While we worked on our task, our lecturer observed how each group was working. To our group, she was neither complimentary or non-complimentary, and we assumed she was treating the other groups similarly. Later in the task, we noticed that one of the groups had significantly more resources than us and the other groups, and the lecturer seemed to be very interested and encouraging towards their group.
During the presentations, this continued, and the group with the most resources received not only the most praise but also the highest score at the end. The other groups began to feel very discouraged, especially the group with the least resources as their feedback was unnecessarily critical and they were given the lowest score of all. This task had left some of the class feeling pleased, some feeling disheartened and the rest feeling confused by the treatment of students by a lecturer.
It then became clear the whole task was constructed to teach us a lesson about inequality in schools, and how as teachers we must ensure than no child feels unfavoured in our classrooms. We then discussed how lots of children suffer from inequality within their peer groups, schools and areas, and while these children know that they are at a disadvantage, the children who have more never notice how fortunate they are. This was seen in our group task when the groups with more resources and praise didn’t realise the other groups were at a disadvantage.
It is vitally important for teachers to enforce equality within schools in order for all children to feel confident and comfortable in their school environment. Nowadays inequality is not tolerated, and any young person found to be bulling another for reasons such as family income, social class or gender are punished and teachers should continue to enforce this to reduce inequality in schools.

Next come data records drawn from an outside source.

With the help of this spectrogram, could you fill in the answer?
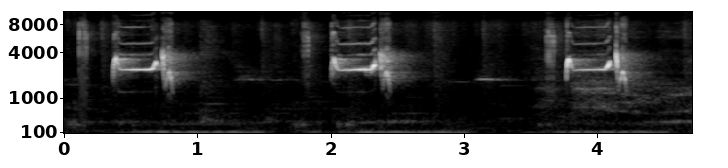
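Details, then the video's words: Lure song of a prinia ('ngalun' style) for drawing silent birds into song: three strident, buzzy high phrases roughly every 1.7 seconds, each closing with a brief flick, over a constant low hum. "Prenjak ngalun ampuh 100% buat prenjak macet agar ikut bunyi"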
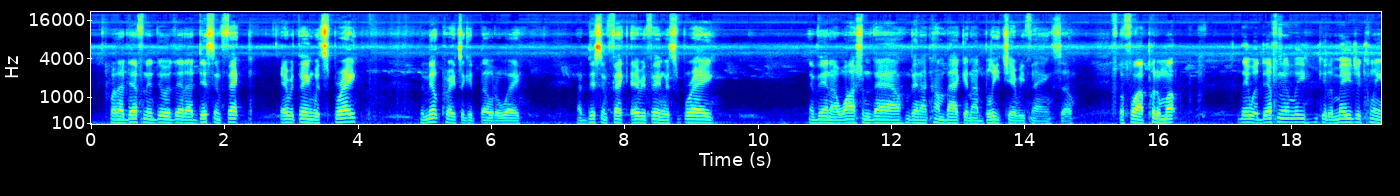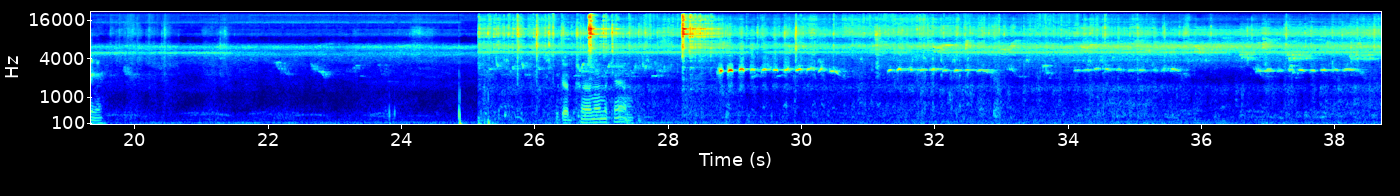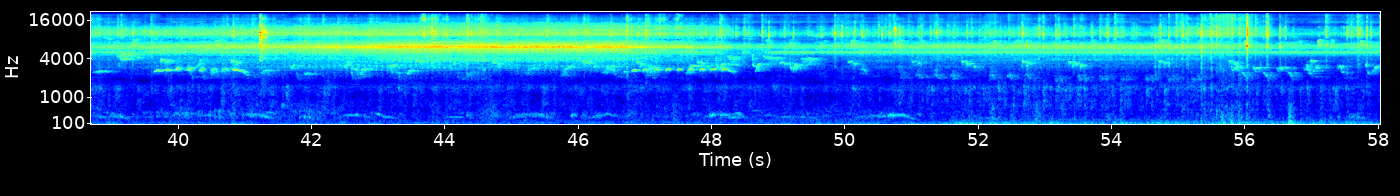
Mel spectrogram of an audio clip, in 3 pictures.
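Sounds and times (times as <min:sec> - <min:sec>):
small bird chirping: 0:25.1 - 0:58.0
pigeon wings flapping: 0:25.2 - 0:35.7, 0:52.0 - 0:56.5.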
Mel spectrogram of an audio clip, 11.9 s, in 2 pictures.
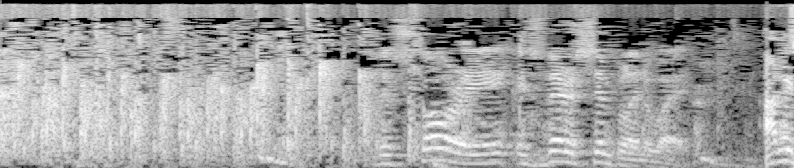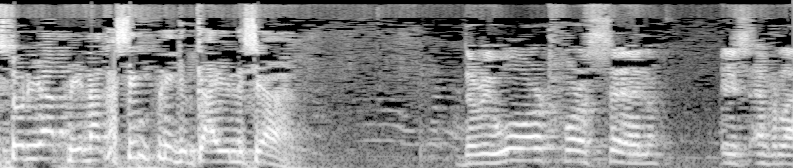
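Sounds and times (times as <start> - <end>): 
church congregation clapping in praise of the Lord: 0.0 - 3.2
speech: 2.9 - 8.4, 9.4 - 11.9.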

However in some ways, teachers themselves create inequality in schools. For example, by forcing children to wear expensive school uniforms, expecting them to complete difficult or large amounts of homework and by holding regular parents nights and meetings. This can result in children being made to feel beneath others, if for example their parents refuse to attend meetings, cannot afford the uniforms or refuse/are unable to help with homework, as this puts these children at a disadvantage. While these things are all necessary within schools, procedures could be put in place to help these children, by encouraging parents to attend school events when possible, by encouraging pupils to donate their old uniforms at the end of each year to help less financially fortunate families and by creating homework clubs where teachers can help children with homework when their parents are unable to. Overall it is of critical importance that teachers fight hard against inequality, which they do by teaching children about the importance of equality and preventing and punishing bullying behaviour, but it is evident that a lot more needs to be done to eliminate the problem completely.